Surface composition analysis of Cu-Indium intermetallic compound under reaction temperature
Waseda University SEKINE group
Significant reduction of CO2, a causative agent of global warming, is essential to achieve carbon neutrality .
Among these, the chemical loop-based reverse water gas shift (RWGS-CL) reaction, which converts CO2 to the chemical raw material CO, is considered to make a significant contribution to a sustainable carbon cycle .
Our laboratory has previously found that composites of Cu-In intermetallic compounds and In2O3 oxides have high performance in the RWGS-CL reaction .
In this study, we performed molecular dynamics (MD) calculations using Matlantis on a nm-order cluster model to clarify the surface state of the Cu-In intermetallic compound at the reaction temperature.
Calculation models and methods
Spherical clusters (radius 19 Å, Cu1311In672) consisting of approximately 2000 atoms were created for an intermetallic compound with a composition of Cu2In, which is expected to exist in the RWGS-CL reaction atmosphere.
While the actual supported metals on catalysts exist in such nm-order clusters, conventional density functional theory (DFT) calculations are computationally expensive for models with such a large number of atoms, and MD calculations are very difficult to perform. However, Matlantis, a high-performance atomistic simulator, still makes such calculations possible.
In this study, we performed MD calculations using the Nosé-Hoover heat bath in Matlantis to evaluate the surface conditions of the intermetallic compound cluster model at 773 K, which is the actual reaction temperature.
Calculation Results and Discussion
The displacement of each element before and after the MD calculation is shown on the right figure. The horizontal axis shows the distance of each atom from the center of the cluster before the calculation, and the vertical axis shows the radial displacement of each atom in the cluster before and after the reaction.

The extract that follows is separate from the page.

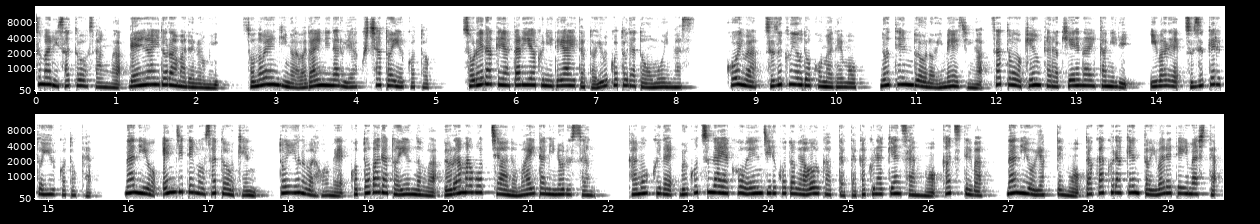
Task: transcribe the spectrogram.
つまり佐藤さんは恋愛ドラマでのみ、その演技が話題になる役者ということ。それだけ当たり役に出会えたということだと思います。恋は続くよどこまでも、の天道のイメージが佐藤健から消えない限り、言われ続けるということか。何を演じても佐藤健というのは褒め言葉だというのはドラマウォッチャーの前田実さん。寡黙で武骨な役を演じることが多かった高倉健さんもかつては何をやっても高倉健と言われていました。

The results show that both Cu and In exhibit similar displacement behavior near the center of the cluster, while near the surface, In moves outward and Cu moves inward.

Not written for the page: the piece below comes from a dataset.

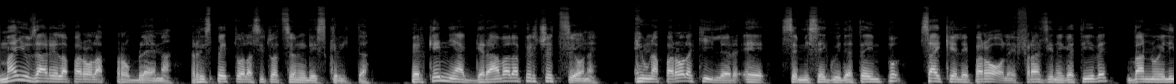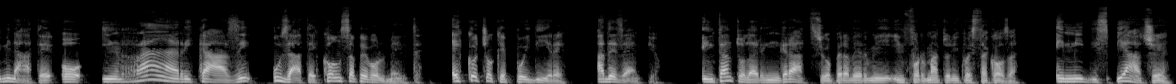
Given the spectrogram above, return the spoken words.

This suggests that the Cu-In intermetallic compound at real temperatures has an In-rich alloy structure on the surface, and Matlantis can be used to evaluate the surface structure of models with realistic cluster sizes at real reaction temperatures at low computational cost.

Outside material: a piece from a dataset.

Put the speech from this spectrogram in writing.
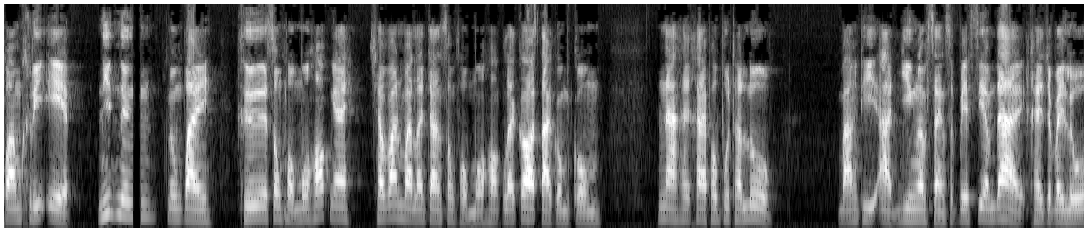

Because Matlantis can calculate models with a greater number of atoms than conventional DFT calculations, we also expect to put it into application to simulate atomic positions and reactivity under experimental conditions by constructing realistic models, such as intermetallic compounds on In2O3.
In addition, by taking advantage of the generalizability of Matlantis, it may be possible to predict materials superior to those previously reported from theoretical calculations by comprehensively examining different compositions.